RECORDS FOR THIS TASK:
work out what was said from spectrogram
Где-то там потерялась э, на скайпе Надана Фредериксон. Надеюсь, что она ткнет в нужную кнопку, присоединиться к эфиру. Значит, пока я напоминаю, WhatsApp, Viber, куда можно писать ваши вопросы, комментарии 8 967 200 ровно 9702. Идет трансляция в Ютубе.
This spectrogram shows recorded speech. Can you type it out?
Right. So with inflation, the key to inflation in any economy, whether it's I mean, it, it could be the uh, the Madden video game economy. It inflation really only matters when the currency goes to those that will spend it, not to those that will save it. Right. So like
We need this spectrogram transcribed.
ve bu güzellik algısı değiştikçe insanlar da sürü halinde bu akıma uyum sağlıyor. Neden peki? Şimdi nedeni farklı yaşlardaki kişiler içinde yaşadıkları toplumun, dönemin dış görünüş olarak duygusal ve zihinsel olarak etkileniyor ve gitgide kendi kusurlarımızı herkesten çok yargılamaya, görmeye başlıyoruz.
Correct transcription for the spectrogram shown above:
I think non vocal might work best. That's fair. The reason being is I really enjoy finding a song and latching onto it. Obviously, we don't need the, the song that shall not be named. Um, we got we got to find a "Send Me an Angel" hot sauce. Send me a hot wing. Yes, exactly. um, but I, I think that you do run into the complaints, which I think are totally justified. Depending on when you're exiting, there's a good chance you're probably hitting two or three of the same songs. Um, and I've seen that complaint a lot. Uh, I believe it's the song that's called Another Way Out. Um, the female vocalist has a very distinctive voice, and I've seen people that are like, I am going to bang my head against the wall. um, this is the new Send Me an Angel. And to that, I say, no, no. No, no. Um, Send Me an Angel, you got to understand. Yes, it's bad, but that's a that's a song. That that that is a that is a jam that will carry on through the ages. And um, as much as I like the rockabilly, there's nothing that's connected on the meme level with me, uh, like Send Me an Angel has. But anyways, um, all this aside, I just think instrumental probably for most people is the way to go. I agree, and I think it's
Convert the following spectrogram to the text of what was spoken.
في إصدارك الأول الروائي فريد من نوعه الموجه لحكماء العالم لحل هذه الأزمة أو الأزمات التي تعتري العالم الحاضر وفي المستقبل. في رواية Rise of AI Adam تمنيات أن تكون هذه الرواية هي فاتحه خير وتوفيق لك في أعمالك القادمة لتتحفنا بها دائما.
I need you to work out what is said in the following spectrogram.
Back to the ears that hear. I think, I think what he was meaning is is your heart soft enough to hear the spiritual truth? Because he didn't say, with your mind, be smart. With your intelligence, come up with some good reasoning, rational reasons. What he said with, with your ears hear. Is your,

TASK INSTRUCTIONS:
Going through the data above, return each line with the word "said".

EXERCISE OUTPUT:
work out what was said from spectrogram
I need you to work out what is said in the following spectrogram.
Back to the ears that hear. I think, I think what he was meaning is is your heart soft enough to hear the spiritual truth? Because he didn't say, with your mind, be smart. With your intelligence, come up with some good reasoning, rational reasons. What he said with, with your ears hear. Is your,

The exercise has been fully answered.